[Assigned task] The records below are to be restated word for word; their pictures are not.
———
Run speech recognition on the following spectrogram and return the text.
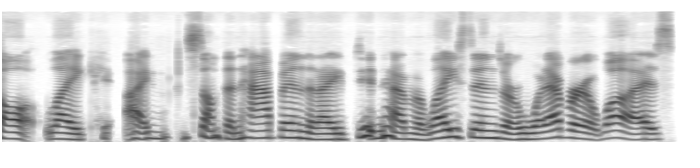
thought like I something happened that I didn't have a license or whatever it was.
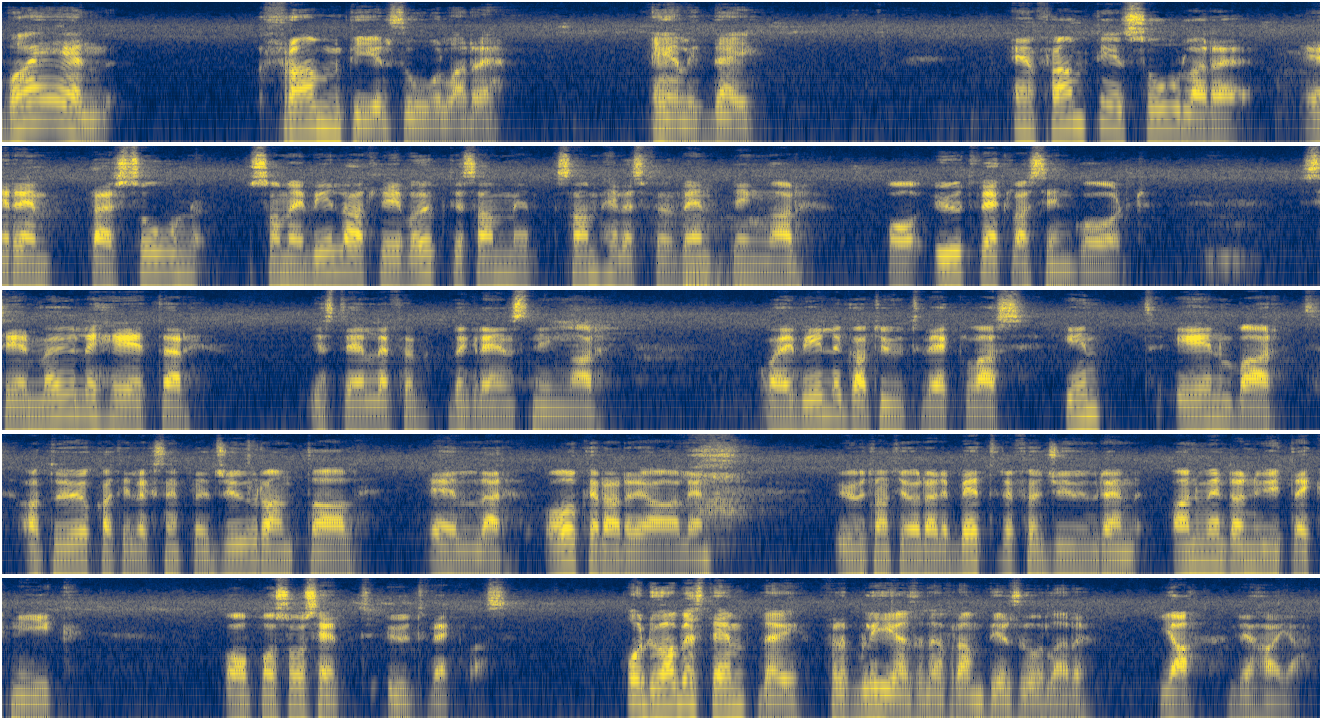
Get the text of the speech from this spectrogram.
Vad är en framtidsodlare enligt dig? En framtidsodlare är en person som är villig att leva upp till samhällets förväntningar och utveckla sin gård. Ser möjligheter istället för begränsningar och är villig att utvecklas, inte enbart att öka till exempel djurantal eller åkerarealen, utan att göra det bättre för djuren, använda ny teknik och på så sätt utvecklas. Och du har bestämt dig för att bli en sån här framtidsodlare? Ja, det har jag.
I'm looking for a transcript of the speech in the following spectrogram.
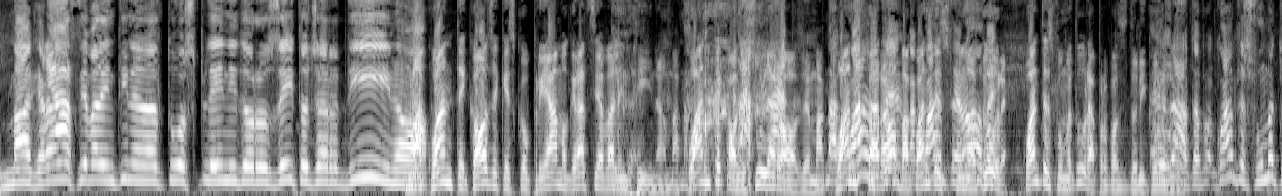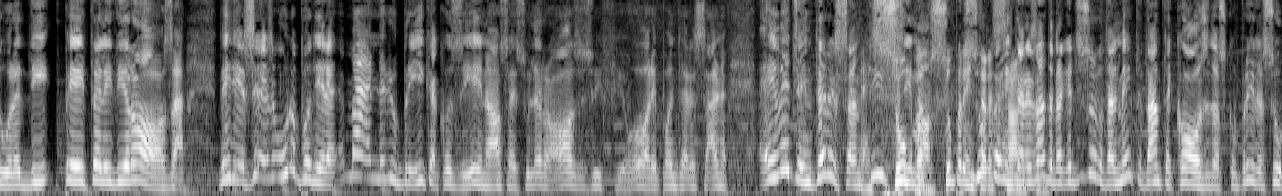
Ma grazie Valentina dal tuo splendido roseto giardino. Ma quante cose che scopriamo grazie a Valentina, ma quante cose sulle rose, ma, Ma quanta quante- roba, ma quante, quante sfumature, robe. quante sfumature a proposito di colore. Esatto, quante sfumature di petali di rosa. Vedi, uno può dire, ma è una rubrica così, no? Sai, sulle rose, sui fiori, può interessare. E invece è interessantissimo. È super, super interessante. interessante perché ci sono talmente tante cose da scoprire su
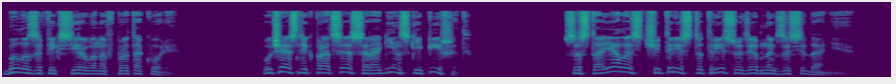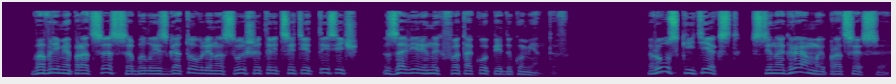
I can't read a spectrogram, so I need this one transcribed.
было зафиксировано в протоколе. Участник процесса Рогинский пишет, состоялось 403 судебных заседания. Во время процесса было изготовлено свыше 30 тысяч заверенных фотокопий документов. Русский текст стенограммы процесса,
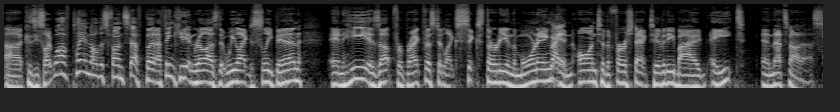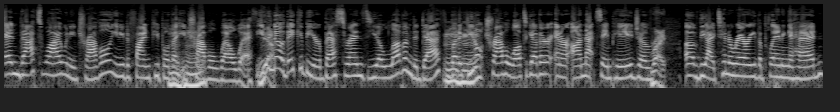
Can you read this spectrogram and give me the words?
uh, because he's like, "Well, I've planned all this fun stuff," but I think he didn't realize that we like to sleep in. And he is up for breakfast at like six thirty in the morning, and on to the first activity by eight, and that's not us. And that's why when you travel, you need to find people that you Mhm. travel well with. Even Yeah. though they could be your best friends, you love them to death. But if you mm-hmm. don't travel well together and are on that same page of Right. Of the itinerary, the planning ahead,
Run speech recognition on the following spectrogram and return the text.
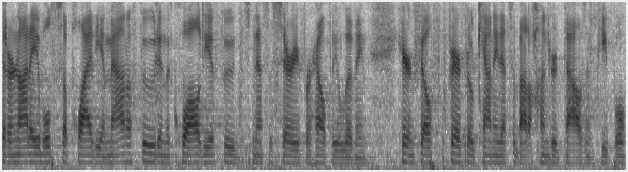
that are not able to supply the amount of food and the quality of food that's necessary for healthy living. Here in Fairfield County, that's about 100,000 people.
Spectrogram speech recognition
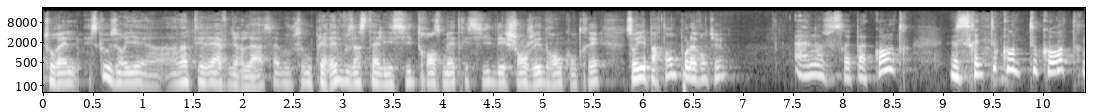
Tourelle, est-ce que vous auriez un, un intérêt à venir là? Ça vous, ça vous plairait de vous installer ici, de transmettre ici, d'échanger, de rencontrer? Seriez partante pour l'aventure? Ah non, je ne serais pas contre. Je serais tout contre, tout contre.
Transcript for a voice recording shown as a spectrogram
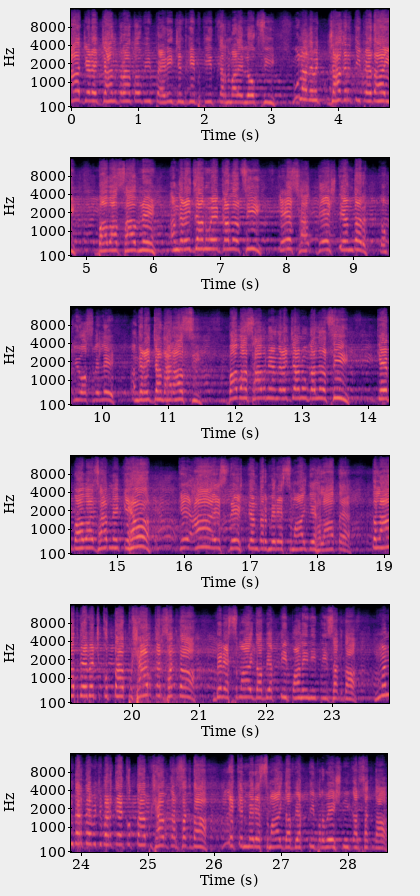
ਆ ਜਿਹੜੇ ਜਾਨਵਰਾਂ ਤੋਂ ਵੀ ਭੈੜੀ ਜ਼ਿੰਦਗੀ ਬਤੀਤ ਕਰਨ ਵਾਲੇ ਲੋਕ ਸੀ, ਉਹਨਾਂ ਦੇ ਵਿੱਚ ਜਾਗਰਤੀ ਪੈਦਾ ਆਈ ਬਾਬਾ ਸਾਹਿਬ ਨੇ ਅੰਗਰੇਜ਼ਾਂ ਨੂੰ ਇਹ ਗੱਲ ਦੱਸੀ ਕਿ ਇਸ ਦੇਸ਼ ਦੇ ਅੰਦਰ, ਕਿਉਂਕਿ ਉਸ ਵੇਲੇ ਅੰਗਰੇਜ਼ਾਂ ਦਾ ਰਾਜ ਸੀ ਬਾਬਾ ਸਾਹਿਬ ਨੇ ਅੰਗਰੇਜ਼ਾਂ ਨੂੰ ਗੱਲ ਦੱਸੀ ਕਿ ਬਾਬਾ ਸਾਹਿਬ ਨੇ ਕਿਹਾ ਕਿ ਆ ਇਸ ਦੇਸ਼ ਦੇ ਅੰਦਰ ਮੇਰੇ ਸਮਾਜ ਦੇ ਹਾਲਾਤ ਹੈ। ਤਲਾਬ ਦੇ ਵਿੱਚ ਕੁੱਤਾ ਪਿਸ਼ਾਬ ਕਰ ਸਕਦਾ, ਮੇਰੇ ਸਮਾਜ ਦਾ ਵਿਅਕਤੀ ਪਾਣੀ ਨਹੀਂ ਪੀ ਸਕਦਾ। ਮੰਦਿਰ ਦੇ ਵਿੱਚ ਵੜ ਕੇ ਕੁੱਤਾ ਪਿਸ਼ਾਬ ਕਰ ਸਕਦਾ, ਲੇਕਿਨ ਮੇਰੇ ਸਮਾਜ ਦਾ ਵਿਅਕਤੀ ਪ੍ਰਵੇਸ਼ ਨਹੀਂ ਕਰ ਸਕਦਾ।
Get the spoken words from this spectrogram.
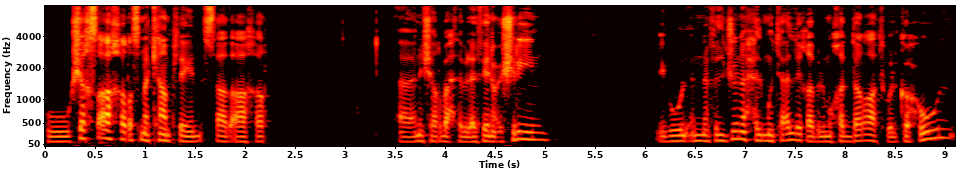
وشخص آخر اسمه كامبلين أستاذ آخر آه، نشر بحثه بال 2020 يقول إن في الجنح المتعلقة بالمخدرات والكحول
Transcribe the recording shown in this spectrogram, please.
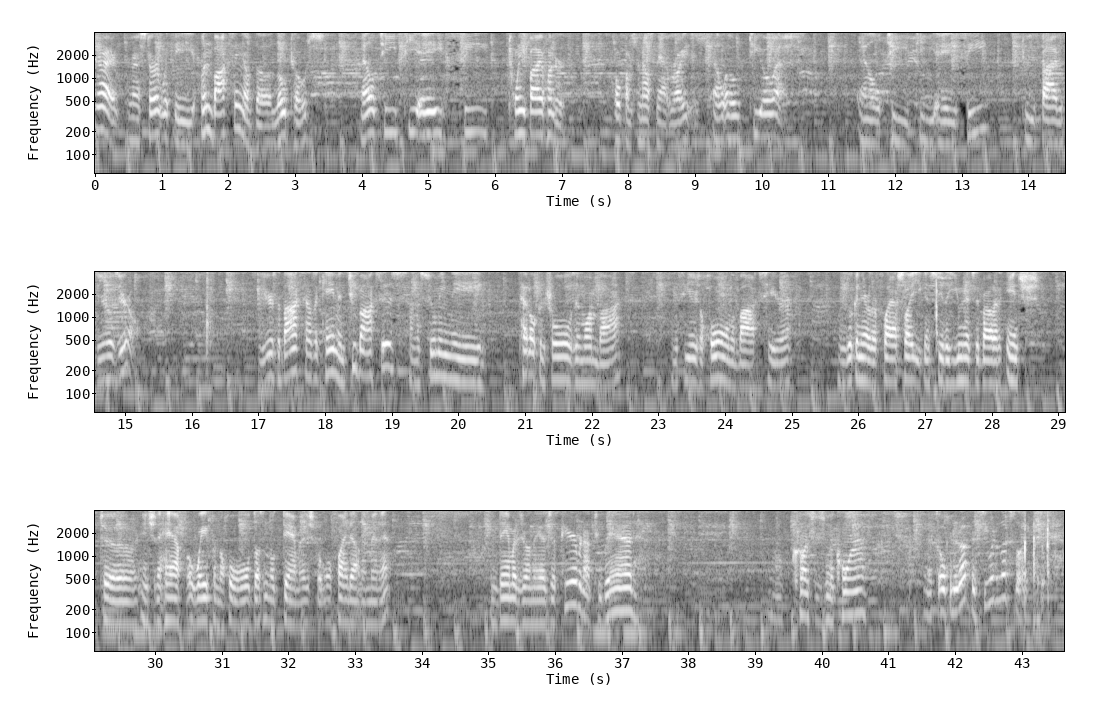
Alright, we're going to start with the unboxing of the Lotos LTPAC 2500. Hope I'm pronouncing that right. It's L-O-T-O-S. LTPAC 2500. So here's the box as it came in two boxes. I'm assuming the pedal controls in one box. You can see there's a hole in the box here. When you look in there with a flashlight, you can see the unit's about an inch to inch and a half away from the hole. Doesn't look damaged, but we'll find out in a minute. Some damage on the edge up here, but not too bad. Crunchers in the corner. Let's open it up and see what it looks like.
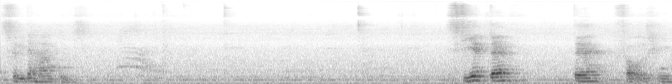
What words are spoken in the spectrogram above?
Zufriedenheit aus. Das vierte, der falsche Weg.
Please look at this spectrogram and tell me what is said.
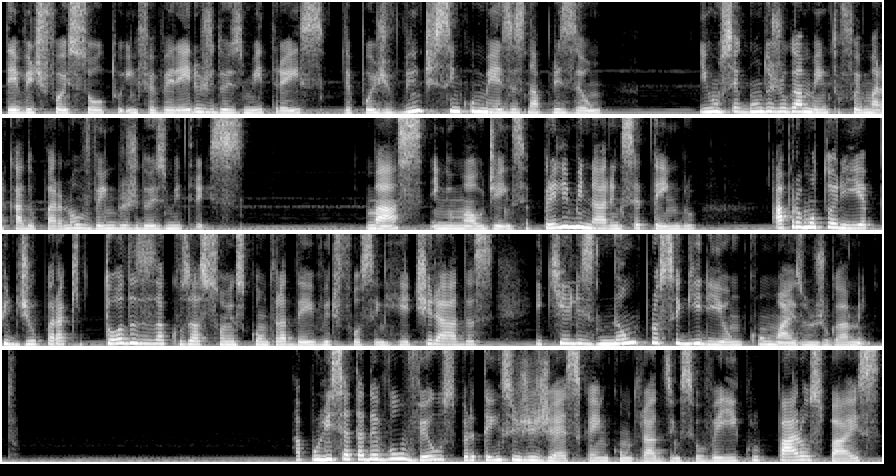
David foi solto em fevereiro de 2003, depois de 25 meses na prisão e um segundo julgamento foi marcado para novembro de 2003. Mas, em uma audiência preliminar em setembro, a promotoria pediu para que todas as acusações contra David fossem retiradas e que eles não prosseguiriam com mais um julgamento. A polícia até devolveu os pertences de Jéssica encontrados em seu veículo para os pais,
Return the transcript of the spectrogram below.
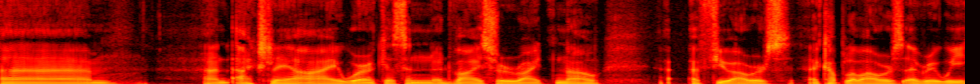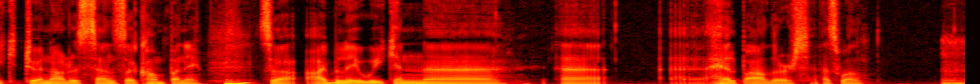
Um, and actually, I work as an advisor right now, a few hours, a couple of hours every week to another sensor company. Mm -hmm. So I believe we can uh, uh, help others as well. Mm.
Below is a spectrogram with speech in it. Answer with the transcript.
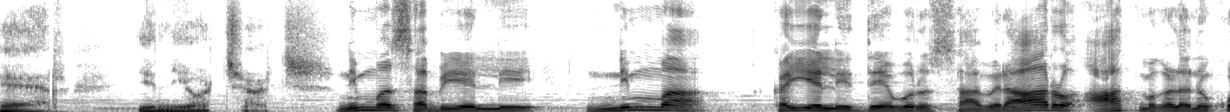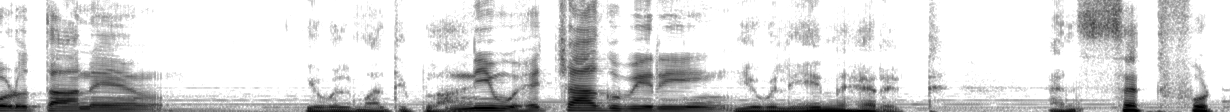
care in your church. ನಿಮ್ಮ ಸಭೆಯಲ್ಲಿ ನಿಮ್ಮ ಕೈಯಲ್ಲಿ ದೇವರು ಸಾವಿರಾರು ಆತ್ಮಗಳನ್ನು ಕೊಡುತ್ತಾನೆ You will multiply. ನೀವು ಹೆಚ್ಚಾಗುವಿರಿ You will inherit and set foot,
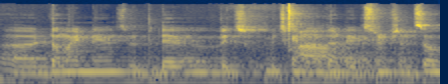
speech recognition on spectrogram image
uh, domain names with Dev, which which can have Ah. that extension. So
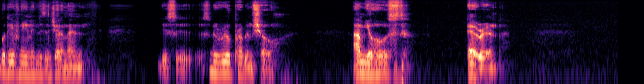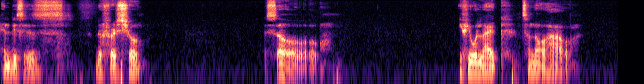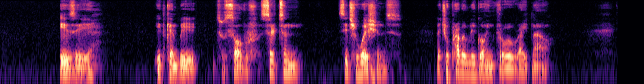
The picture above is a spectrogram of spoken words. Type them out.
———
[Written response]
Run speech recognition on the following spectrogram and return the text.
thought like I something happened that I didn't have a license or whatever it was.
Get the text of the speech from this spectrogram.
Vad är en framtidsodlare enligt dig? En framtidsodlare är en person som är villig att leva upp till samhällets förväntningar och utveckla sin gård. Ser möjligheter istället för begränsningar och är villig att utvecklas, inte enbart att öka till exempel djurantal eller åkerarealen, utan att göra det bättre för djuren, använda ny teknik och på så sätt utvecklas. Och du har bestämt dig för att bli en sån här framtidsodlare? Ja, det har jag.
I'm looking for a transcript of the speech in the following spectrogram.
Ma grazie Valentina dal tuo splendido roseto giardino. Ma quante cose che scopriamo grazie a Valentina, ma quante cose sulle rose, ma, Ma quanta quante- roba, ma quante, quante sfumature, robe. quante sfumature a proposito di colore. Esatto, quante sfumature di petali di rosa. Vedi, uno può dire, ma è una rubrica così, no? Sai, sulle rose, sui fiori, può interessare. E invece è interessantissimo. È super, super interessante. interessante perché ci sono talmente tante cose da scoprire su
I can't read a spectrogram, so I need this one transcribed.
было зафиксировано в протоколе. Участник процесса Рогинский пишет, состоялось 403 судебных заседания. Во время процесса было изготовлено свыше 30 тысяч заверенных фотокопий документов. Русский текст стенограммы процесса,
Can you read this spectrogram and give me the words?
uh, because he's like, "Well, I've planned all this fun stuff," but I think he didn't realize that we like to sleep in. And he is up for breakfast at like six thirty in the morning, and on to the first activity by eight, and that's not us. And that's why when you travel, you need to find people that you Mhm. travel well with. Even Yeah. though they could be your best friends, you love them to death. But if you mm-hmm. don't travel well together and are on that same page of Right. Of the itinerary, the planning ahead,
Run speech recognition on the following spectrogram and return the text.
that are not able to supply the amount of food and the quality of food that's necessary for healthy living. Here in Fairfield County, that's about 100,000 people.
Spectrogram speech recognition
Tourelle, est-ce que vous auriez un, un intérêt à venir là? Ça vous, ça vous plairait de vous installer ici, de transmettre ici, d'échanger, de rencontrer? Seriez partante pour l'aventure? Ah non, je ne serais pas contre. Je serais tout contre, tout contre.
Transcript for a voice recording shown as a spectrogram
ਆ ਜਿਹੜੇ ਜਾਨਵਰਾਂ ਤੋਂ ਵੀ ਭੈੜੀ ਜ਼ਿੰਦਗੀ ਬਤੀਤ ਕਰਨ ਵਾਲੇ ਲੋਕ ਸੀ, ਉਹਨਾਂ ਦੇ ਵਿੱਚ ਜਾਗਰਤੀ ਪੈਦਾ ਆਈ ਬਾਬਾ ਸਾਹਿਬ ਨੇ ਅੰਗਰੇਜ਼ਾਂ ਨੂੰ ਇਹ ਗੱਲ ਦੱਸੀ ਕਿ ਇਸ ਦੇਸ਼ ਦੇ ਅੰਦਰ, ਕਿਉਂਕਿ ਉਸ ਵੇਲੇ ਅੰਗਰੇਜ਼ਾਂ ਦਾ ਰਾਜ ਸੀ ਬਾਬਾ ਸਾਹਿਬ ਨੇ ਅੰਗਰੇਜ਼ਾਂ ਨੂੰ ਗੱਲ ਦੱਸੀ ਕਿ ਬਾਬਾ ਸਾਹਿਬ ਨੇ ਕਿਹਾ ਕਿ ਆ ਇਸ ਦੇਸ਼ ਦੇ ਅੰਦਰ ਮੇਰੇ ਸਮਾਜ ਦੇ ਹਾਲਾਤ ਹੈ। ਤਲਾਬ ਦੇ ਵਿੱਚ ਕੁੱਤਾ ਪਿਸ਼ਾਬ ਕਰ ਸਕਦਾ, ਮੇਰੇ ਸਮਾਜ ਦਾ ਵਿਅਕਤੀ ਪਾਣੀ ਨਹੀਂ ਪੀ ਸਕਦਾ। ਮੰਦਿਰ ਦੇ ਵਿੱਚ ਵੜ ਕੇ ਕੁੱਤਾ ਪਿਸ਼ਾਬ ਕਰ ਸਕਦਾ, ਲੇਕਿਨ ਮੇਰੇ ਸਮਾਜ ਦਾ ਵਿਅਕਤੀ ਪ੍ਰਵੇਸ਼ ਨਹੀਂ ਕਰ ਸਕਦਾ।
Get the spoken words from this spectrogram.
وشخص آخر اسمه كامبلين أستاذ آخر آه، نشر بحثه بال 2020 يقول إن في الجنح المتعلقة بالمخدرات والكحول
Transcribe the recording shown in this spectrogram, please.
Alright, we're going to start with the unboxing of the Lotos LTPAC 2500. Hope I'm pronouncing that right. It's L-O-T-O-S. LTPAC 2500. So here's the box as it came in two boxes. I'm assuming the pedal controls in one box. You can see there's a hole in the box here. When you look in there with a flashlight, you can see the unit's about an inch to inch and a half away from the hole. Doesn't look damaged, but we'll find out in a minute. Some damage on the edge up here, but not too bad. Crunchers in the corner. Let's open it up and see what it looks like.
What words are spoken in the spectrogram above?
Zufriedenheit aus. Das vierte, der falsche Weg.
Please look at this spectrogram and tell me what is said.
David foi solto em fevereiro de 2003, depois de 25 meses na prisão e um segundo julgamento foi marcado para novembro de 2003. Mas, em uma audiência preliminar em setembro, a promotoria pediu para que todas as acusações contra David fossem retiradas e que eles não prosseguiriam com mais um julgamento. A polícia até devolveu os pertences de Jéssica encontrados em seu veículo para os pais,
Return the transcript of the spectrogram below.
Um, and actually, I work as an advisor right now, a few hours, a couple of hours every week to another sensor company. Mm -hmm. So I believe we can uh, uh, help others as well. Mm.
Below is a spectrogram with speech in it. Answer with the transcript.
care in your church. ನಿಮ್ಮ ಸಭೆಯಲ್ಲಿ ನಿಮ್ಮ ಕೈಯಲ್ಲಿ ದೇವರು ಸಾವಿರಾರು ಆತ್ಮಗಳನ್ನು ಕೊಡುತ್ತಾನೆ You will multiply. ನೀವು ಹೆಚ್ಚಾಗುವಿರಿ You will inherit and set foot,
speech recognition on spectrogram image
uh, domain names with Dev, which which can have Ah. that extension. So
The picture above is a spectrogram of spoken words. Type them out.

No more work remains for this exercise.